* Required work *
Your output should be an exact copy of the records, with no pictures in it.

Dataset entries:
—————

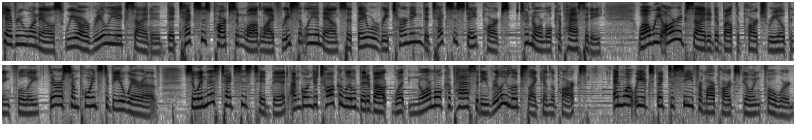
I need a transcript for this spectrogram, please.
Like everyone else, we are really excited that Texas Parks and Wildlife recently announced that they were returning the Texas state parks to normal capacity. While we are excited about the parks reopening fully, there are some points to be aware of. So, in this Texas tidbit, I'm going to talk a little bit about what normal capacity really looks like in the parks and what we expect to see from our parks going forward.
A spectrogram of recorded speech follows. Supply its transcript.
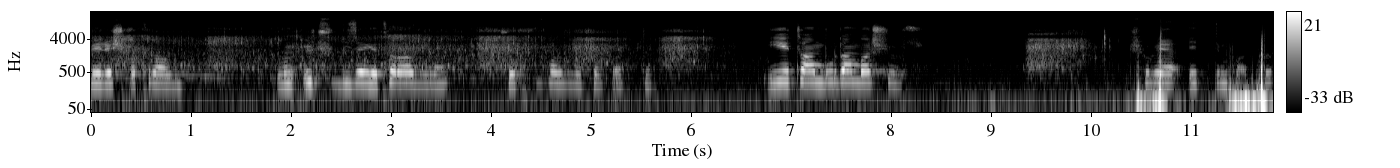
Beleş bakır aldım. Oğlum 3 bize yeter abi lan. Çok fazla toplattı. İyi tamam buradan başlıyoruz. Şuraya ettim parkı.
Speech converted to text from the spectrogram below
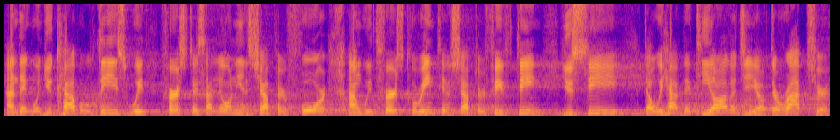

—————

* Completed exercise *
I need a transcript for this spectrogram, please.
Like everyone else, we are really excited that Texas Parks and Wildlife recently announced that they were returning the Texas state parks to normal capacity. While we are excited about the parks reopening fully, there are some points to be aware of. So, in this Texas tidbit, I'm going to talk a little bit about what normal capacity really looks like in the parks and what we expect to see from our parks going forward.
A spectrogram of recorded speech follows. Supply its transcript.
Beleş bakır aldım. Oğlum 3 bize yeter abi lan. Çok fazla toplattı. İyi tamam buradan başlıyoruz. Şuraya ettim parkı.
Speech converted to text from the spectrogram below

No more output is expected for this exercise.